Three Verso publications are in the top 10 of New Stateman’s Red Reads: ’50 books that will change your life’:
3. The Communist Manifesto
Karl Marx and Friedrich Engels (1848)
My wife Caroline put the Communist Manifesto in my Christmas stocking one year. I had never read it before and I found it offered the best possible explanation of what the world was about that I had ever read. It pointed out that the real conflicts in the world were not between black and white, men and women, Muslims, Christians and Jews, Americans, Russians and Chinese; it was about the conflict of economic interest between 95 per cent of the population of the world, who create the world’s wealth, and the 5 per cent who own it. I think of Marx as a prophet: the last of the Old Testament prophets. And we should think of him as a teacher. Many political leaders, such as Stalin, have tried to steal him, but he is immune to that, because ideas survive without requiring the endorsement of kings, emperors, dictators or presidents. Karl Marx discovered it all long before I did, and I am very grateful to him.

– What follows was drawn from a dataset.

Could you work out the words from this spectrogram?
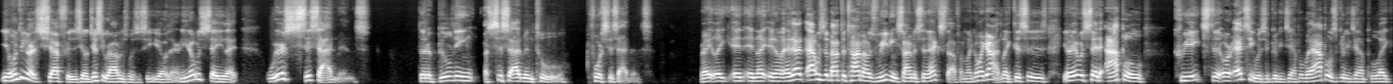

4. The New Testament
If a man were to appear today who preached pacifism, who urged setting no store by status, told the wealthy to sell everything they have and give the proceeds to the poor, and freely associated with those whom respectable society regarded as outcasts, we would consider him a radical. The New Testament may have been (mis)used by churches to entrench privileged interests for centuries, but that should not conceal the revolutionary nature of Christ’s teachings – nor that it was precisely because he so upset a moneyed, conservative elite that he was crucified. Keir Hardie is just one of many left-wing politicians who have happily confessed that their convictions owed more to the New Testament than to any theoretical tract.

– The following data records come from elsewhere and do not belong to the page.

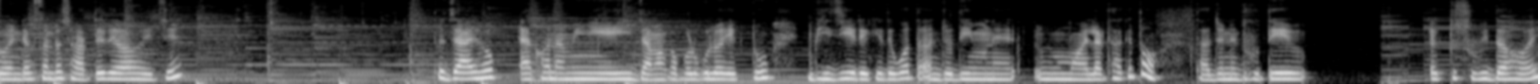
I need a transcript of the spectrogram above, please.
তো ইন্ডাকশনটা সারতে দেওয়া হয়েছে। তো যাই হোক, এখন আমি এই জামা কাপড়গুলো একটু ভিজিয়ে রেখে দেবো। যদি মানে ময়লা থাকে তো, তার জন্য ধুতে একটু সুবিধা হয়।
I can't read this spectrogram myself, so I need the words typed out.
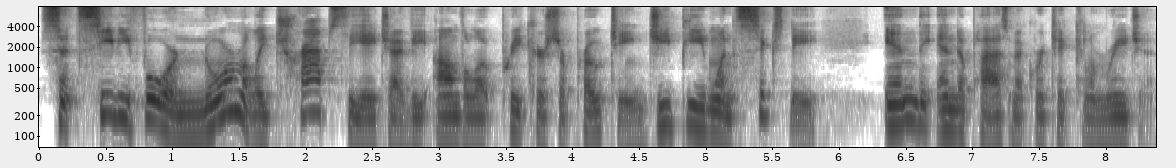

6. Rights of Man
Thomas Paine (1791)
Rights of Man belongs to the left in several important ways. It was the first time in history that “rights” had been claimed by anyone but kings and noblemen: we owe the concept of “human rights” to Paine’s Promethean project of stealing the concept from the heavens and sharing it on earth. It is also an imperishable statement of the rights of the living over the claims of the dead, and in particular the claims of traditional, landed, aristocratic interests over the rising class of self-educated artisans. Read in conjunction with Edmund Burke’s Reflections on the Revolution in France, to which it was originally written as a rebuttal, Paine’s essay is an indispensable political classic.
Like any worthwhile work, it contains some ironic and cautionary elements when read today. Paine was too optimistic about the French Revolution, to the “left wing” of which he eventually fell victim. He may have set out the first ever plan for a welfare state, but he was in general opposed to “big government”. Yet whenever and wherever people demand constitutional government and written guarantees of their liberties, they are seconding the motion that Paine first proposed.